MINNEAPOLIS -- Minutes after the opening kickoff in a game in which the Vikings came in as 17-point favorites over the Buffalo Bills, Minnesota began its course of crashing and burning as things unraveled in the worst possible way in a 27-6 loss.
Minnesota knew the Bills would scheme off Josh Allen’s mobility in the pocket and his ability to throw when he’s scrambling. They knew the rookie wasn’t afraid to tuck the ball and run with it. But despite being aware of the tendencies of Buffalo’s first-round pick, the Vikings' stout defense allowed him to run wild, both up and over their unit.
“I’ve got to give him credit, especially with a little hurdling or whatever,” defensive tackle Tom Johnson said. “But we knew that going into the game, that he was going to try and run and try to escape a few times. A lot of self-inflicted things happened that we could’ve stopped and benefited from, but not today.”
A snap shot of the first 15 minutes of play serves as a microcosm for how bad things got for Minnesota on Sunday.
The first quarter started with Eric Wilson driving Allen to the ground for a sack on the third play of the game, only to have 15 yards added after Linval Joseph was called for lowering the head to initiate contact. Minnesota picked up another 15-yard penalty for a face mask on the drive and capped things off by allowing Allen to run in 10 yards for a touchdown. After that rude awakening, Kirk Cousins fumbled twice in or near the red zone on back-to-back drives, special teams notched two costly penalties, a 31-yard punt, Trae Waynes dropped an interception and tight end Jason Croom was left wide open for a touchdown.

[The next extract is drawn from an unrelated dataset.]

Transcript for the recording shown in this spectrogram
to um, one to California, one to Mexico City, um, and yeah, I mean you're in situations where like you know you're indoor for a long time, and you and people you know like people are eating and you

“Unfortunately, you go back and look at the last three years of football that we played, we’ve done this once a year,” tight end Kyle Rudolph said. “We have a really young and talented team, but we can’t just roll the ball out there and expect to win. I think a lot of people were underestimating the Buffalo Bills last week.”
If special teams were under fire after a blocked punt and Daniel Carlson’s three missed field goals at Green Bay, the unit was set ablaze against the Bills. Costly penalties on special teams hurt the Vikings in the field-position game. The Vikings started eight of their 12 drives inside the 20-yard line and began five of those drives inside the 10-yard line. Matt Wile had punts of 31 and 39 yards in the first half. Mike Hughes struggled in the return game, a far cry from his first two weeks as a rookie, muffing a punt and not creating explosive gains when bringing the ball out of the end zone.

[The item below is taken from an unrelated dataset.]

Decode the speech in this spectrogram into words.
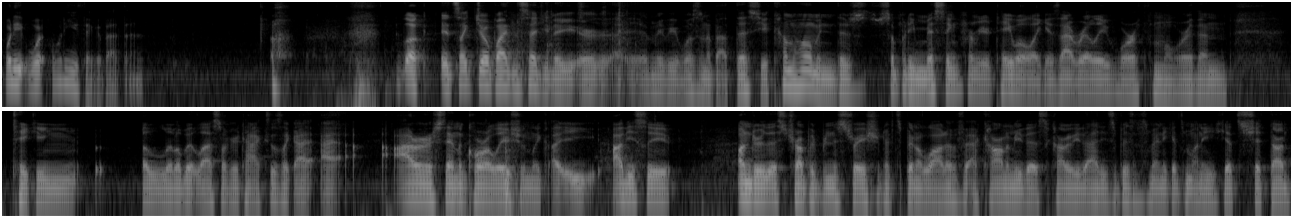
What do you what What do you think about that? Look, it's like Joe Biden said, you know, or uh, maybe it wasn't about this. You come home and there's somebody missing from your table. Like, is that really worth more than taking a little bit less off your taxes? Like, I, I, I don't understand the correlation. Like, I, obviously, under this Trump administration, it's been a lot of economy this, economy that. He's a businessman. He gets money. He gets shit done.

The offense was out of sync from the get-go. Without Dalvin Cook, Minnesota looked to get its run game back on track with Latavius Murray and Mike Boone, and for good reason. In the Bills' first two losses, Buffalo gave up 138 yards and two rushing touchdowns to backup running backs.

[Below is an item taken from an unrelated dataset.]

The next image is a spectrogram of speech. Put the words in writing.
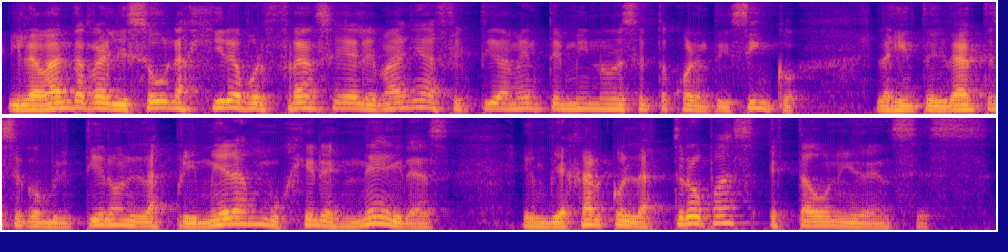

In Week 3, Buffalo held Minnesota to 14 yards rushing, and two of those runs which came from Cousins. According to Elias, the Vikings' 6 attempts tie the fewest ever by a team in a single game in NFL history.
“As far as being punched in the mouth, this is probably up there for the worst there is for me,” Murray said.
Cousins played a large part in the Vikings cementing themselves in an early hole. The Vikings quarterback accounted for three turnovers against the Bills -- two fumbles and an interception -- on a day where the Bills forced him into throwing 55 times (he completed 40 passes for 296 yards and a touchdown).
In 2017, Cousins lost nine fumbles, prompting him to place an emphasis on ball security.
“We drop back every single day and talk about having two hands on the ball and protecting the football and understanding how important that is,” Cousins said.
The offensive line looked shaky at best against San Francisco and Green Bay, but the wheels downright fell off against Buffalo. Left tackle Riley Reiff got worked off the edge by Jerry Hughes all afternoon. Guard play, which has been under the microscope since the Vikings failed to address the position with their first-round pick, has struggled with Mike Remmers and Tom Compton. With all the roster upgrades made over the offseason, preseason and in the past few weeks, the offensive line remains the team’s weakest link.
Top off the fact that the Vikings defense hasn’t been the same since the NFC divisional playoff game against the Saints. The Bills gashed Minnesota every which way, with the D giving up 128 rushing yards, allowing Allen to go 15-of-22 passing for 196 yards and a touchdown, and failing to contain an offense that had no business running the Vikings out of their own stadium.
The Vikings got shredded, exposed and downright embarrassed in Week 3. Things don’t get easier from here, either. On a short week with a ton of questions to be answered, Minnesota now has to prepare for Jared Goff and the league’s most explosive offense, Los Angeles Rams.
That, in effect, might be the best thing that comes out of this loss.
“You don’t have time to sit back and think about how poorly we played today,” Rudolph said. “The best way to bounce back from such a poor performance is to go play well. Thankfully, we don’t have to wait seven days to go play well.”